## DIRECTIONS
Within the entries below, please return exactly the lines from the one with "I want to know" through the one with "This spectrogram needs", leaving out any pictures.

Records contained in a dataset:
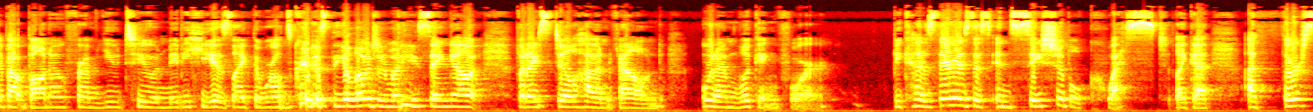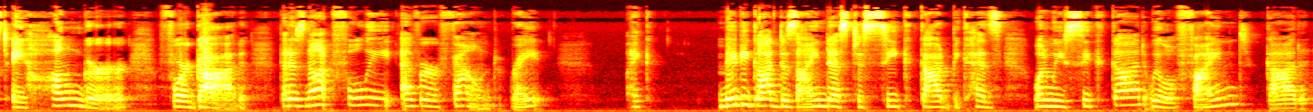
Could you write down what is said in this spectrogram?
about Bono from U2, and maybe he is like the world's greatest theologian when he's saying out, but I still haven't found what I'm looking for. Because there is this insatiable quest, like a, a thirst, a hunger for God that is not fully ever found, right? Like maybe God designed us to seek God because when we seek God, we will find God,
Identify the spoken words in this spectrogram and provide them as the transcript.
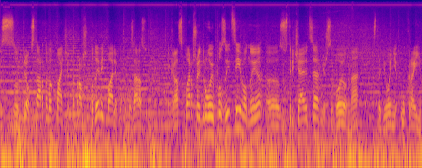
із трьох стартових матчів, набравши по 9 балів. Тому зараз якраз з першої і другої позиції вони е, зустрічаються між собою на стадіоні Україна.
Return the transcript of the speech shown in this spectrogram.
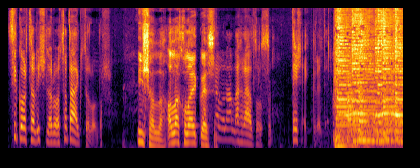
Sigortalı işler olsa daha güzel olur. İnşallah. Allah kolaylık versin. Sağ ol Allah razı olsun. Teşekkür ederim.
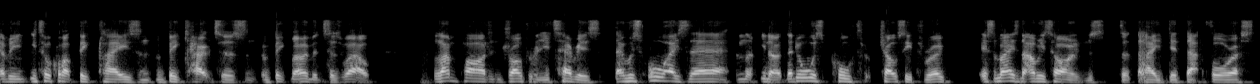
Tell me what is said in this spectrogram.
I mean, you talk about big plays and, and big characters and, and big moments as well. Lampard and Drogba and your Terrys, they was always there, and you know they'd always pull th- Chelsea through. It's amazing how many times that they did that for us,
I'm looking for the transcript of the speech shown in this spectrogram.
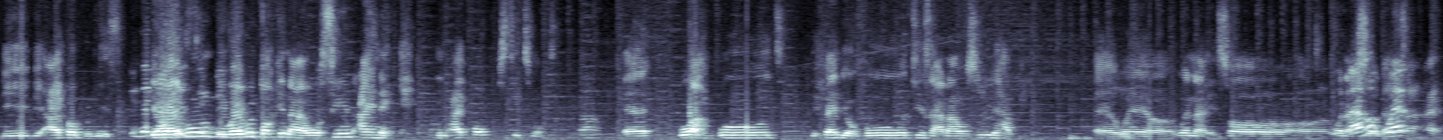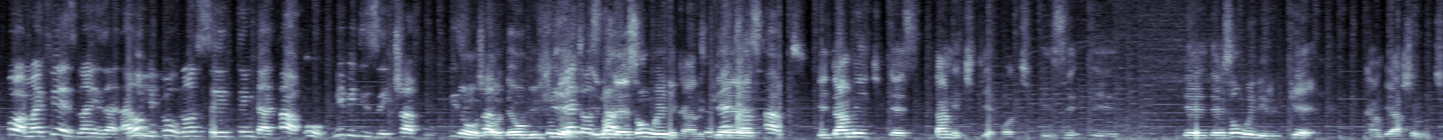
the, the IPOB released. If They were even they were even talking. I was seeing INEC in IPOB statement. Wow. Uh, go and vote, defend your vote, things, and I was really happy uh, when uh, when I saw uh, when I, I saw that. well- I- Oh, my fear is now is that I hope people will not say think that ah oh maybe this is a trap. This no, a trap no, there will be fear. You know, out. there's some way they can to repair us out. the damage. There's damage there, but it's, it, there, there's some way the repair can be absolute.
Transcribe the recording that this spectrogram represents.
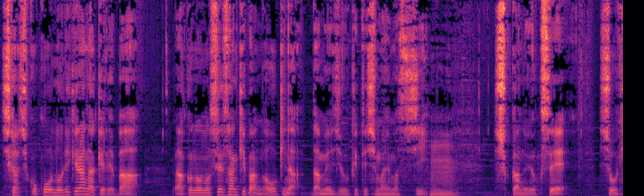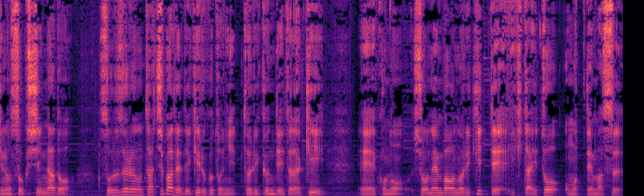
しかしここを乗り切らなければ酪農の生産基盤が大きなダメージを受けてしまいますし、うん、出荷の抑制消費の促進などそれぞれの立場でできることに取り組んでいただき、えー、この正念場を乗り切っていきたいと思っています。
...
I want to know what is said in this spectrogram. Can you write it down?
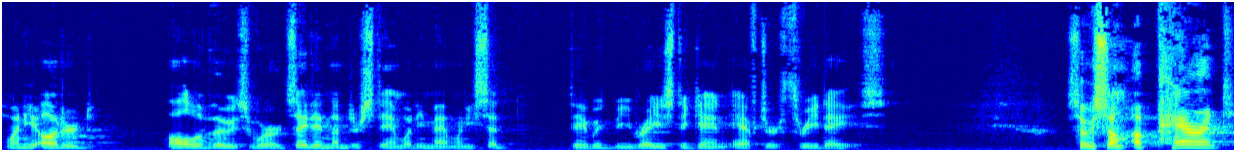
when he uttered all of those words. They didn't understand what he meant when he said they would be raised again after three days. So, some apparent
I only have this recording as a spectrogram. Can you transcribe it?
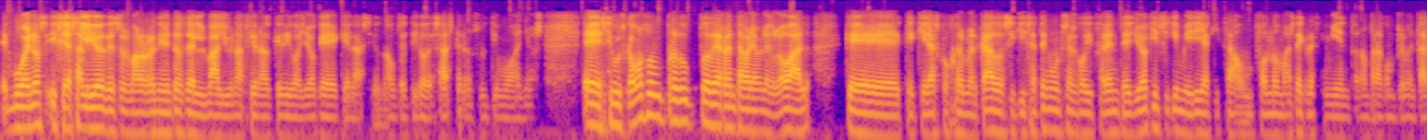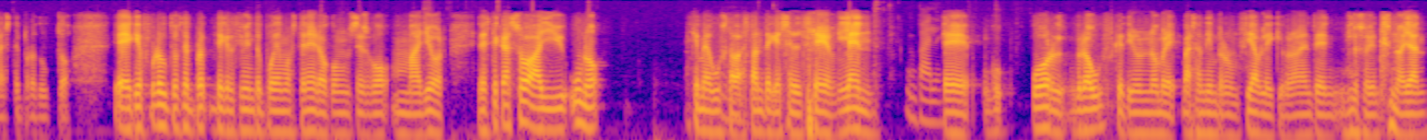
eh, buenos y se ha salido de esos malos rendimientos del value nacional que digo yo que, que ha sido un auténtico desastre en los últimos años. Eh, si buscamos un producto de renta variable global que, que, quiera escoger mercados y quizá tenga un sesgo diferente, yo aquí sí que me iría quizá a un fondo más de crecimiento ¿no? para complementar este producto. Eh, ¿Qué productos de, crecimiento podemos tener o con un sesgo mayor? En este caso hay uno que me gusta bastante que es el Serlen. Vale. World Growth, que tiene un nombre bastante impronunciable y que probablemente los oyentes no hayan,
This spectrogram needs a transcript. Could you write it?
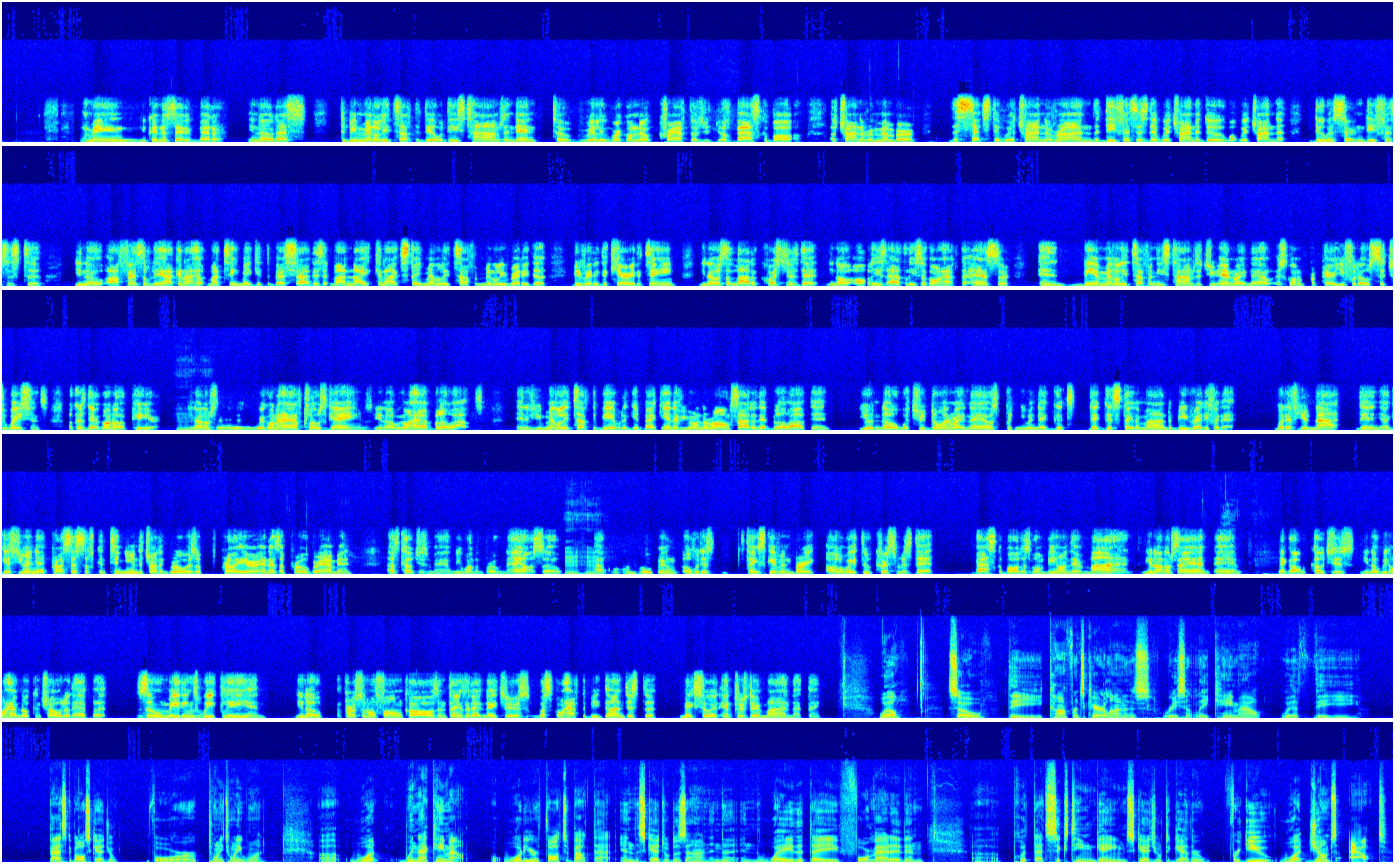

## TASK RESULT
I want to know what is said in this spectrogram. Can you write it down?
when he uttered all of those words. They didn't understand what he meant when he said they would be raised again after three days. So, some apparent
I only have this recording as a spectrogram. Can you transcribe it?
eh, buenos y se ha salido de esos malos rendimientos del value nacional que digo yo que, que ha sido un auténtico desastre en los últimos años. Eh, si buscamos un producto de renta variable global que, que, quiera escoger mercados y quizá tenga un sesgo diferente, yo aquí sí que me iría quizá a un fondo más de crecimiento ¿no? para complementar este producto. Eh, ¿Qué productos de, crecimiento podemos tener o con un sesgo mayor? En este caso hay uno que me gusta bastante que es el Serlen. Vale. World Growth, que tiene un nombre bastante impronunciable y que probablemente los oyentes no hayan,
This spectrogram needs a transcript. Could you write it?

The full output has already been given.